Mr. Baker maintains that Safeco acted in bad faith in its handling of certain items of furniture that were damaged by the fire. He contends that Safeco instructed a contractor to clean his damaged furniture without his consent in an attempt to apply pressure on him to settle the claim for the damaged furniture. He alleges, moreover, that Safeco acted in bad faith when it refused to compensate him for additional damage that allegedly occurred to the furniture while it was in the contractor's possession.


We find no merit in either of these claims. Even assuming that Safeco had the furniture cleaned without Mr. Baker's consent, the record does not support an inference that Safeco took this action maliciously or dishonestly in an attempt to avoid its liability under the insurance policy, much less in an attempt to apply pressure on Mr. Baker to settle his claim on the furniture. Safeco may have been negligent in allowing the furniture to be cleaned without Mr. Baker's consent, but mere negligence is not sufficient to support a claim for bad faith. Broadway Arms Corporation, 664 S.W.2d at 465.
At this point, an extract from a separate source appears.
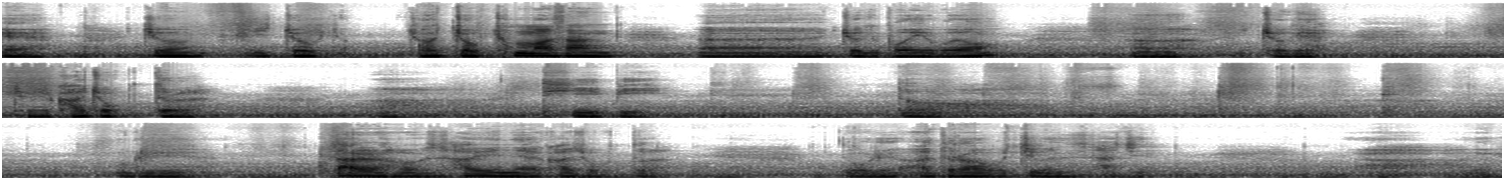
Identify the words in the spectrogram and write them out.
예. 지금 이쪽, 저쪽 천마산, 어, 쪽이 보이고요. 어, 이쪽에, 저기 가족들, TV 또 우리 딸하고 사위네 가족들 또 우리 아들하고 찍은 사진 아, 여기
As for the alleged damage to the furniture while it was in the contractor's possession, it is clear from the record that there was a genuine dispute as to the existence and extent of such damage throughout the negotiations between Safeco and Mr. Baker. The record contains nothing that would allow a reasonable fact-finder to conclude that Safeco did not believe in good faith that it did not owe Mr. Baker an additional sum for this damage. Safeco's refusal to compensate Mr. Baker for the alleged damage to his furniture therefore cannot have constituted bad faith.



Mr. Baker draws our attention to other parts of the record that, he alleges, demonstrate bad faith on the part of Safeco. After carefully reviewing the record, we conclude that these additional allegations are wholly without merit. We therefore affirm the judgment of the district court.


The Honorable Jimm Larry Hendren, Chief United States District Judge for the Western District of Arkansas